LR: This [industry] was once run by entrepreneurs who loved the music, loved the artists, and would invest in an artist and stick with him year in and year out and build that artist. When this industry got to be bigger and bigger and bigger and was consolidated, these public corporations bought up all the other record labels and had MBAs running them. And these guys would be looking at quarterly results, the stock price and have all the pressure of the market. The last thing they were concerned about is what it's all about: the music. And if you are not really concerned about the music and all you care is the quarterly result, why would you ever educate anybody to develop an audience in the future? You might not be running that company two years from now.
FG: It's clear how that might affect artistic decisions, but was the approach so short-term across the board, even with business decisions?
LR: Let me give you another example: When CDs came in, the record industry didn’t want to spend any money on CDs. I was there. As an entrepreneur I saw a great opportunity. But the record companies said: "Look, I have all these pressing companies, all the retailers have all their shelves in 12 inch high bins, who needs to have a CD? That's 5 inches, we have to redo the stores and I have to invest millions in a new pressing plant.
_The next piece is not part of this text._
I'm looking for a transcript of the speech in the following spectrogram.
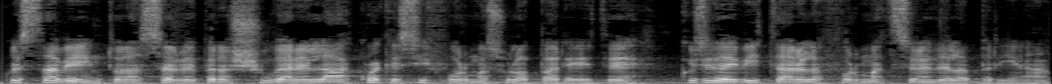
Questa ventola serve per asciugare l'acqua che si forma sulla parete, così da evitare la formazione della brina.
I don't need this thing." They were not supportive of the CD.
FG: Was there also a concern about the fact that when you are putting out CDs you are putting out masters and the potential consequences of that for your business?
LR: Yes, it's true. Technology is going to change the whole fundamentals of your business, but you are not going to stop it, that's the point, so get with it. There is no choice. Technology is going in one direction, consumers are going in that direction and you are a total ass if you are trying to stop it. But that's what they tried to do. And you can see what happened: they killed themselves. So when I think about where the opportunities are in music and what has to happen, the so-called record companies are not even in the picture.
FG: And then we went past CDs, past physical distribution and began dealing with downloads. Was the lesson learned?.
LR: Same thing when it came to the idea of buying and distributing music electronically. They were totally against it. And I started another company N2K in which the whole idea was to sell music electronically and move in the direction I felt technology was going. And they tried to actually stop that from happening. The reality is that you can't defy gravity. It's idiotic. You won't stop technology or progress. It's that simple. No matter what you think, it doesn't make any difference.
FG: So then what is the new paradigm, the new model?
LR: I'm exploring that from an entrepreneurial point of view. The performing arts centers can be part of that new model. I think NPR is part of that model. I think you have to figure out who is the consumer for this kind of product, where they aggregate, how do you get the music to them, and how do they get exposed to it. And when they are, if it's good, they'll start taking to it.